You don’t think Apple is done building their Death Star, do you?
In another move sure to separate consumers from their cash, the iPad 5 will likely be ready for Christmas, 2013 at the latest. Expect it to share some touch screen technology from the iPad Mini to make it lighter and slimmer. While the iPad Mini is selling well and it feels like the iPad 4 was released 10 minutes ago, it is likely that Apple will look to solidify their reign of the tablet market in the face of Microsoft’s Surface by pushing the iPad 5. Meanwhile, an iPhone 5S is probably in the works, if not a full-blown iPhone 6.
Amazon answered the tablet call with its fleet of Kindles, now it’s looking to the smartphone world.

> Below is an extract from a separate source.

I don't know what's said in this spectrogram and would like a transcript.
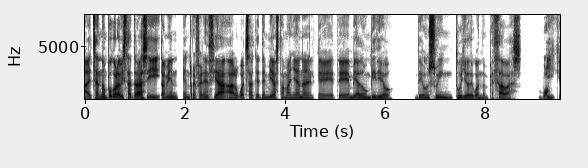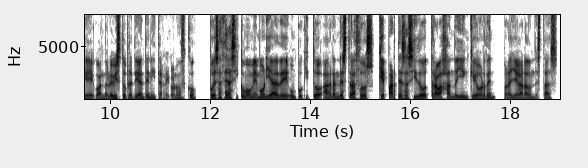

In line with their Kindle philosophy, Amazon’s phone will likely be heavy on software integration and light on bleeding edge hardware. Amazon users will want to stay in their ecosystem of Amazon’s Appstore, Amazon MP3, Amazon Cloud Player and Kindle books. This phone will do all of those things; likely for a low price since the company will offset hardware costs with the money consumers will spend on their stuff. Amazon will leverage its octopus-like reach into every area of entertainment to make this phone a logical choice for people caught in their tentacles.
You could see these by summer, 2013.
These sci-fi specs are finally getting closer to reality; as close as mid-2013, according to some tech experts. Google and Vuzix are working on models that are similar to headsets, projecting an image in front of the wearer’s eye. Not surprisingly, the unit will connect to your phone via Bluetooth, displaying e-mail, texts, directions, stock quotes or anything else you can’t seem to live without for 10 seconds.
The Fujitsu Lifebook 2013 is a concept device designed by Prashant Chandra. It’s the result of a competition the company ran in 2011. The Transformer of tech gadgets, the Lifebook 2013 features a digital camera, smart-phone and a tablet – all of which can be detached and used individually. Each component has its own CPU and could run on the same operating system. No one is sure if Fujitsu will make these in 2013, but a lot of people are hoping so.
The Massachusetts Institute of Technology (MIT) is expected to release the Hiroko in Europe and select American markets in 2013. The car is able to “fold up,” which allows three of them to occupy a typical parking space.
The Hiroko’s front windshield is also the car door, which lets you park the car facing the sidewalk and step right into the pedestrian space. Its “robot wheels” allow the Hiroko to turn on a dime and its steering wheel is a wide screen LCD panel. The Hiroko currently has a 75-mile range and seems destined to be put into service in ZipCar-themed programs given the crowded nature of European streets.
When fashion and technology meet, good things can happen. Sometimes.
This might be the case with bendy screen smartphones. Samsung has already shown its OLED display technology, which means this tech could be in our hands – or wrapped around our wrists – in 2013. It’s likely to be called the Galaxy Skin and will feature everything you expect in a smartphone – camera, high-res screen and a decent processor